  9. Repeat the tying process along the length of the pig with intervals of about two-fingers' width between each string. You should know that the stuffing won't roll neatly into the middle of the pork - it will sit towards the outer edge of the roll, and some will fall out as you tie. This is fine - just pack as much in as you can and remember you'll be placing it flesh-side down on the roasting tray and this will help seal it in.

  10. When your pork is all tied up, place it flesh-side down on a roasting tray and bang it into your blazing hot oven. This will start the yummy skin off into delicious crackling. After 20 minutes, turn the heat down to 180C and roast for a further 40 minutes. If you have more than 1kg of pork, add an extra 20 mins per kilo but keep an eye on it - the cooking time can depend on your oven. A meat thermometer can be helpful here, or simply removing the pork and making a little cut in the flesh to see how pink it is also works. I like mine just-not-pink, meaning that it's by no means raw, but doesn't need to be cooked to gray right through. 

  11. Rest your pork for at least 20 minutes. This is super important, it means that the lovely meat relaxes and becomes tender and even more delectable. 

  12. To carve your pork, place it skin-side down (it's easier to carve through the crunchy skin that way). Carve heartily, thick slices, and place them on a serving platter.
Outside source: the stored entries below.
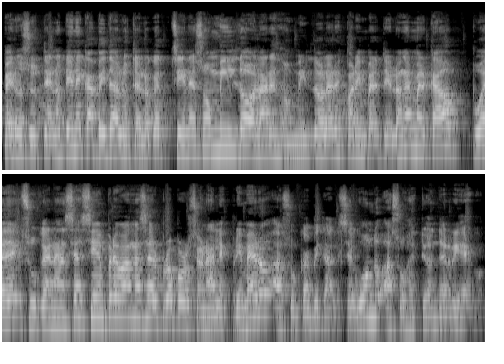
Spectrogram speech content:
Pero si usted no tiene capital, usted lo que tiene son mil dólares, dos mil dólares para invertirlo en el mercado, puede, sus ganancias siempre van a ser proporcionales. Primero, a su capital. Segundo, a su gestión de riesgo.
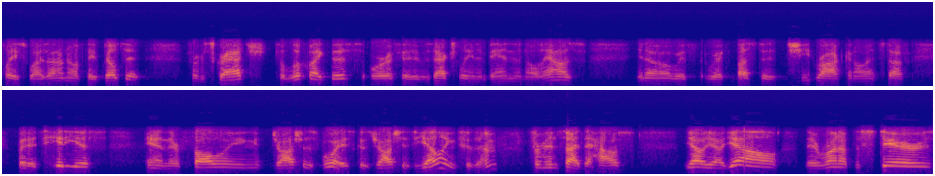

Some of the meat might separate from the skin - no matter, I like to dot crunchy shards of crackling atop my thick and juicy patter of pork slabs. Sprinkle any of the stuffing that's fallen out over your pork slabs, then spoon over some of the pan juices.

  13. Turn down the lights and enjoy juicy porky heaven.